Gut Microbiome: The community of different bacteria and microorganisms living in the intestine.

Conflict of Interest

JF is supported by a University of Manchester Presidential Fellowship (P123958) and a UK Research and Innovation Future Leaders Fellowship (MR/T021780/1) and has received support from a NICM-Blackmores Institute Fellowship. JS has received either presentation honoraria, travel support, clinical trial grants, book royalties, or independent consultancy payments from: Integria Healthcare & MediHerb, Pfizer, Scius Health, Key Pharmaceuticals, Taki Mai, FIT-BioCeuticals, Blackmores, Soho-Flordis, Healthworld, HealthEd, HealthMasters, Kantar Consulting, Grunbiotics, Research Reviews, Elsevier, Chaminade University, International Society for Affective Disorders, Complementary Medicines Australia, SPRIM, Terry White Chemists, ANS, Society for Medicinal Plant and Natural Product Research, Sanofi-Aventis, Omega-3 Center, the National Health and Medical Research Council, CR Roper Fellowship.

The remaining author declares that the research was conducted in the absence of any commercial or financial relationships that could be construed as a potential conflict of interest.


References

[1] Lim, G. Y., Tam, W. W., Lu, Y., Ho, C. S., Zhang, M. W., and Ho, R. C. 2018. Prevalence of depression in the community from 30 countries between 1994 and 2014. Sci. Rep. 8:2861. doi: 10.1038/s41598-018-21243-x

[2] World Health Organization. 2008. The Global Burden of Disease: 2004 Update. Geneva: World Health Organization.

[3] Firth, J., Marx, W., Dash, S., Carney, R., Teasdale, S. B., Solmi, M., et al. 2019. The effects of dietary improvement on symptoms of depression and anxiety: a meta-analysis of randomized controlled trials. Psychosom. Med. 81:265. doi: 10.1097/PSY.0000000000000673

[4] Sarris, J., Logan, A. C., Akbaraly, T. N., Paul Amminger, G., Balanzá-Martínez, V., Freeman, M. P., et al. 2015. International Society for Nutritional Psychiatry Research consensus position statement: nutritional medicine in modern psychiatry. World Psychiatry. 14:370–1. doi: 10.1002/wps.20223

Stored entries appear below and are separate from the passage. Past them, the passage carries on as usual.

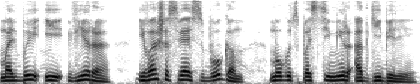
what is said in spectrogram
мольбы и вера, и ваша связь с Богом могут спасти мир от гибели.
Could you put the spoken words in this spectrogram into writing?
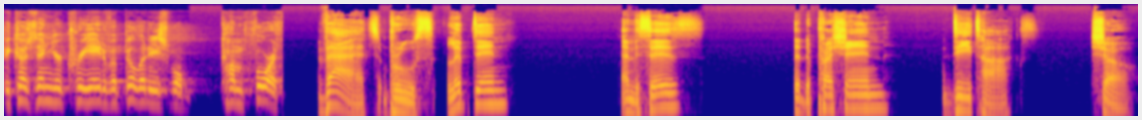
because then your creative abilities will come forth. That's Bruce Lipton. And this is the Depression Detox Show.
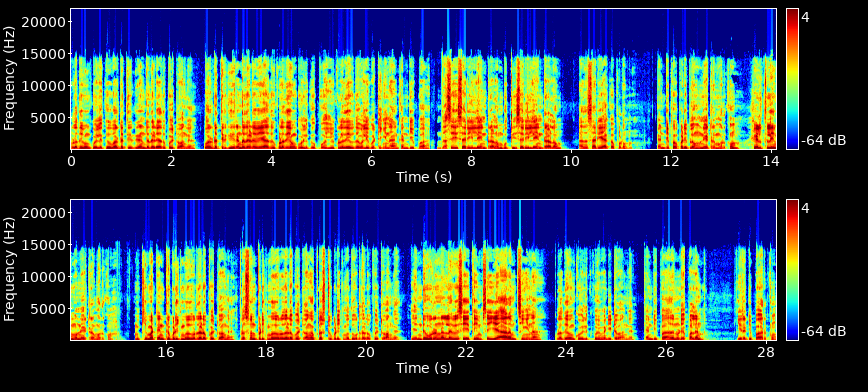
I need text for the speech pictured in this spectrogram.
குலதெய்வம் கோயிலுக்கு வருடத்திற்கு ரெண்டு தடவையாவது போயிட்டு வாங்க. வருடத்திற்கு ரெண்டு தடவையாவது குலதெய்வம் கோயிலுக்கு போய் குலதெய்வத்தை வழிபட்டிங்கன்னா கண்டிப்பாக தசை சரியில்லை என்றாலும் புத்தி சரியில்லை என்றாலும் அது சரியாக்கப்படும். கண்டிப்பாக படிப்பில் முன்னேற்றம் இருக்கும். ஹெல்த்லேயும் முன்னேற்றம் இருக்கும். முக்கியமாக டென்த்து படிக்கும்போது ஒரு தடவை போயிட்டு வாங்க. ப்ளஸ் ஒன் படிக்கும்போது ஒரு தடவை போயிட்டு வாங்க. ப்ளஸ் டூ படிக்கும்போது ஒரு தடவை போயிட்டு வாங்க. எந்த ஒரு நல்ல விஷயத்தையும் செய்ய ஆரம்பிச்சிங்கன்னா குலதெய்வம் கோயிலுக்கு போய் வேண்டிட்டு வாங்க. கண்டிப்பாக அதனுடைய பலன் இரட்டிப்பாக இருக்கும்.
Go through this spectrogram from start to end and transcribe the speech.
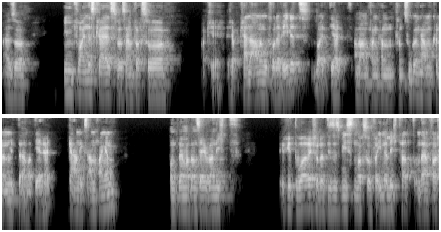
Also im Freundeskreis war es einfach so, okay, ich habe keine Ahnung, wovon er redet. Leute, die halt am Anfang keinen, keinen Zugang haben, können mit der Materie halt gar nichts anfangen. Und wenn man dann selber nicht rhetorisch oder dieses Wissen noch so verinnerlicht hat und einfach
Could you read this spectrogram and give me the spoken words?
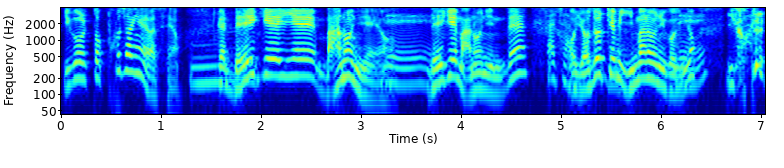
이걸 또 포장해 가세요. 그러니까 4개에 만 원이에요. 네. 4개 만 원인데 싸지 어, 않아요. 8개면 2만 원이거든요. 네. 이거를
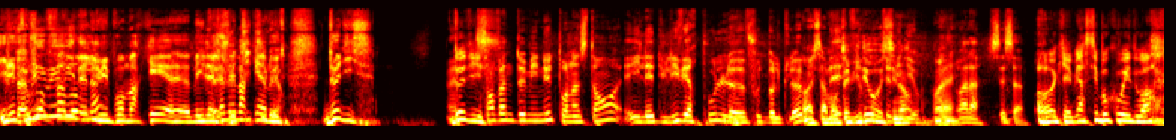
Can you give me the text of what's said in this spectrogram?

[5] Jacka, F. N., O'Neil, A., Opie, R., Itsiopoulos, C., Cotton, S., Mohebbi, M., et al. 2017. A randomised controlled trial of dietary improvement for adults with major depression (the ‘SMILES’ trial). BMC Med.. 15:23. doi: 10.1186/s12916-017-0791-y